FAIRMONT, WEST VIRGINIA – Employment in healthcare occupations is projected to grow 16 percent from 2020 to 2030, said Amy Cunningham, the interim dean of the School of Health Sciences at Pierpont Community & Technical College.

“As the population continues to age and the healthcare industry grows, so does the need for trained healthcare professionals,” Cunningham said.

Pierpont has created two new programs in the healthcare arena, a Medical Billing and Coding Certificate of Applied Science and Electronic Health Record Specialist Advanced Skill Set, while also revising its Licensed Practical Nurse program curriculum.

“Healthcare professionals will always be vital to the country’s infrastructure,” Cunningham said. “Students who pursue a health science program will enjoy job security.”

Medical Billing and Coding is considered the backbone of the healthcare revenue cycle that ensures healthcare providers are compensated in a timely fashion for services provided to patients.

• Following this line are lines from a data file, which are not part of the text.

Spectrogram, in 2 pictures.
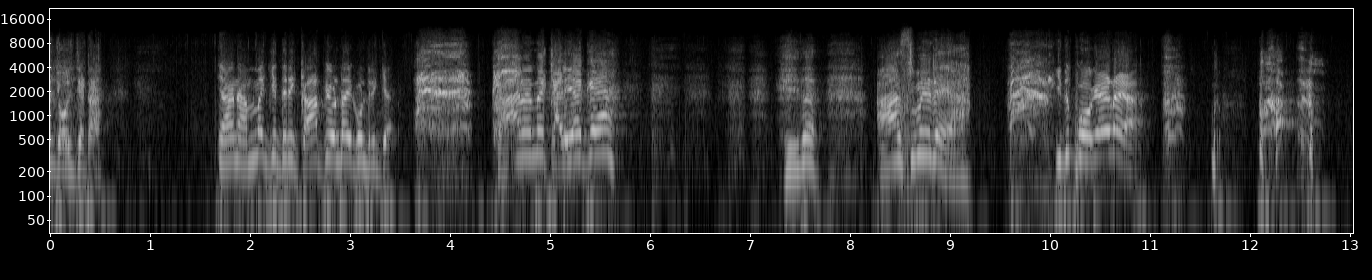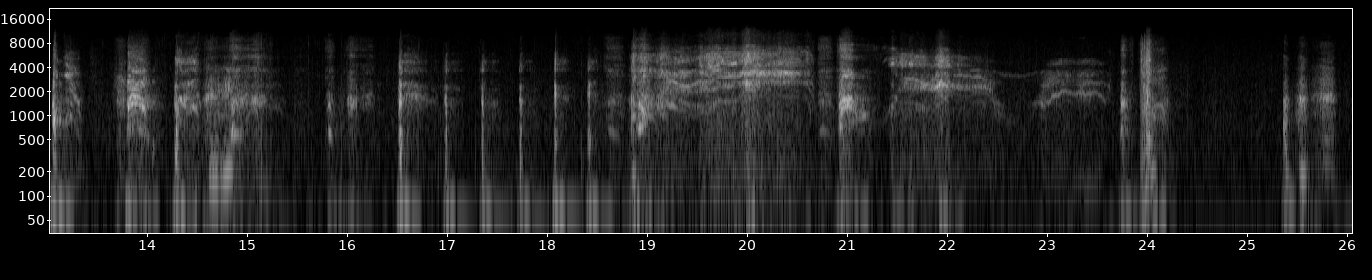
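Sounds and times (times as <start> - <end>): men coughing: 11.2 - 20.3.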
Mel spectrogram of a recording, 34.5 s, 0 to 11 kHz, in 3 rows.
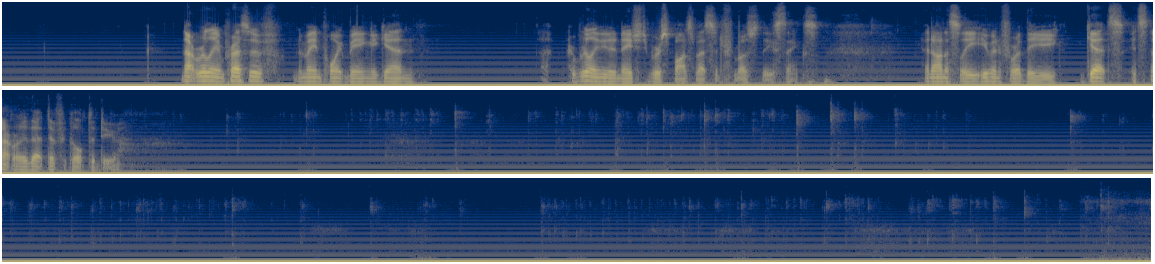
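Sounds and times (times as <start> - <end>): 
speech: 1.8 - 4.2, 5.7 - 8.3, 9.2 - 12.8
typing on a computer keyboard while writing code: 13.7 - 21.2, 22.2 - 27.7, 28.4 - 34.2.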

Electronic Health Record (EHR) Specialists are instrumental in ensuring the accuracy and efficacy of the electronic health record. The federal Electronic Medical Records (EMR) Mandate requires healthcare providers to convert all medical charts to a digital format. Thanks to the EMR, trained EHR professionals are in high demand, with huge growth in the profession projected over the coming years.

“LPNs are in high demand and are able to perform many of the same duties of a Registered Nurse,” Cunningham said.

The healthcare industry is expected to rapidly grow in West Virginia and across the United States. This allows students to choose where they want to live and work. Working in a healthcare career is also a rewarding career, Cunningham said.

“A hallmark of Pierpont is the ability to craft and develop programs that meet the needs of our workforce economy and industries,” said Pierpont Vice President for Academic Affairs & Provost Michael Waide. “The innovation or reimagination of these programs showcases Pierpont’s rapid response to meet the health care industry’s needs for a skilled and qualified workforce in North Central West Virginia.”

Students who complete these programs may start careers in outpatient clinics, doctor’s offices, dental practices, hospitals, rehab hospitals. These careers also allow for professionals to work as consultants, and most medical coders now work at home.

“These programs offer comprehensive training for students to join the rapidly growing healthcare industry,” Cunningham said. “These short-term options will offer Pierpont’s student population specialized training to serve our growing workforce needs while enjoying a rewarding career.